through a union of Mercury and Diana/Venus, Vulcan/Jupiter/Mars
and Venus, or Nox and Erebus. Eric Smith'S A DICTIONARY OF
CLASSICAL REFERENCE IN ENGLISH POETRY (D. S. Brewer/Barnes and
Noble, 1984) has this to say about the little winged godlet:

Whilst it is only with erotic love that he is associated,
there are various interpretations according to whether love
is seen as tragic, comic, desirable, fearful, frivolous, and
so on. He is usually represented as a bright or purple winged
infant with bow and quiver, but is also shown as a warrior hero
with helmet and spear. Hesiod presents Eros as existing since
the beginning of time, born with or out of Chaos. Cupid may be
blind or invisible, reflecting the nature of the passion. His
golden arrows are of love; his leaden ones are of disdain. He
may be by himself or with Venus/Aphrodite. Eros becomes Erotes -
Cupids, the Loves - diminutive versions of himself, usually seen
accompanying a person rather than as protagonists.

In the publication of The First Booke of Balletts to Five Voyces
(1595), Morley intimates as much in his dedication to Sir Robert
Cecil (Fellowes/Dart-THE ENGLISH MADRIGALISTS, VOL 4, Stainer &
Bell, 1965):

ŠLo here uppon I have presumed to make offer to the same of these
simple Compositions of mine! Imitating (Right Honorable) in this,
the custome of that olde world, who wanting incense to offer up
to their Godds, made shift in steade thereof to honour them with
Milke. Or those who beeing not able to present a torch unto the hlier
Altars; in signe of their devotion, did light up a little candle,
and gave up the same. In which notwithstanding did shine more their
cleerly the affection of the giver then (sic) the worth or value
of the guift it self. Etc.
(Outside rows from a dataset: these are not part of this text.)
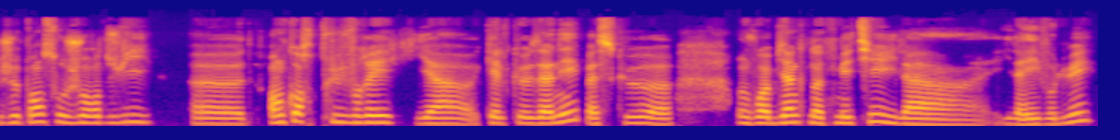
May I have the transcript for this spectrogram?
je pense, aujourd'hui euh, encore plus vrai qu'il y a quelques années, parce que euh, on voit bien que notre métier, il a, il a évolué.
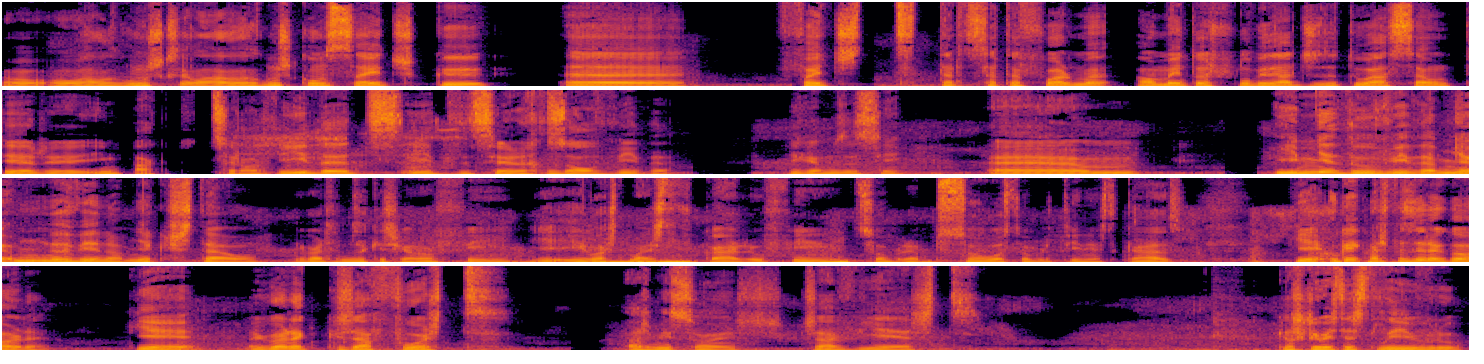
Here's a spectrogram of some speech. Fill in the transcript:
ou, ou, alguns, sei lá, alguns conceitos que uh, feitos de certa forma, aumentam as probabilidades da tua ação ter eh, impacto, de ser ouvida de, e de ser resolvida, digamos assim. E a minha dúvida, a minha, minha dúvida não, a minha questão, agora estamos aqui a chegar ao fim, e, e, gosto mais de focar o fim sobre a pessoa, sobre ti neste caso, que é o que é que vais fazer agora? Que é, agora que já foste às missões, que já vieste, que já escreveste este livro,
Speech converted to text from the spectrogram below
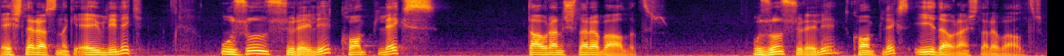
eşler arasındaki evlilik uzun süreli kompleks davranışlara bağlıdır. Uzun süreli kompleks iyi davranışlara bağlıdır.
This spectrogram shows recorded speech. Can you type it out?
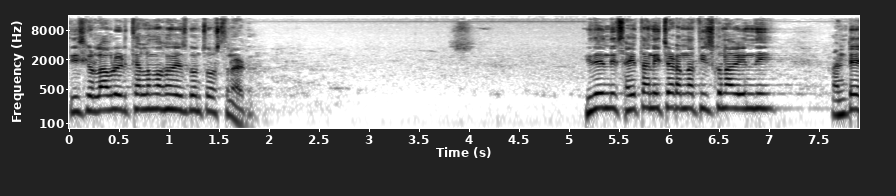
తీసుకెళ్ళి లోపల పెట్టి తెల్లమొఖం వేసుకొని చూస్తున్నాడు. ఇదేంది సైతాన్ని ఇచ్చాడన్నా తీసుకున్నావేంది అంటే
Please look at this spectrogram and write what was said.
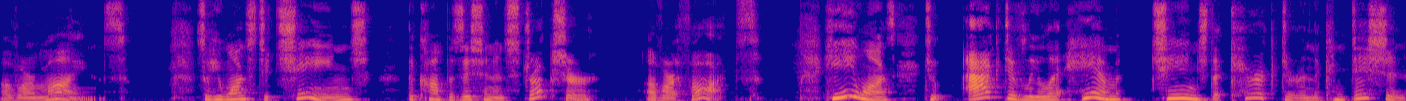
of our minds. So he wants to change the composition and structure of our thoughts. He wants to actively let him change the character and the condition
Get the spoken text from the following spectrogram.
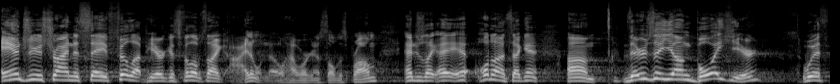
Andrew's trying to save Philip here because Philip's like, I don't know how we're going to solve this problem. Andrew's like, hey, hold on a second. Um, there's a young boy here with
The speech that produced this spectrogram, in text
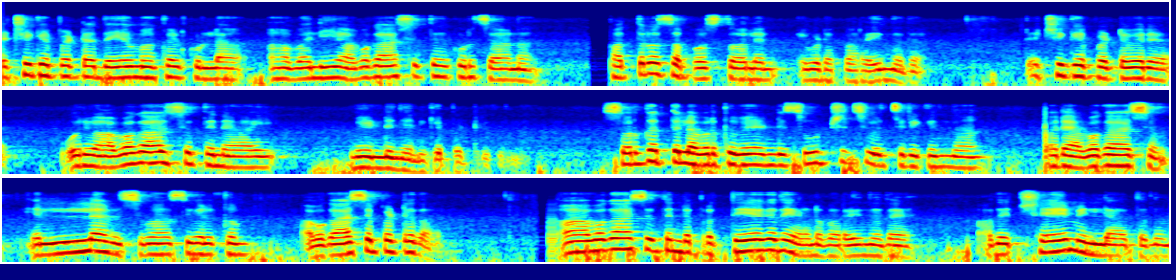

Perhaps others on the choralist might have a differing interpretation.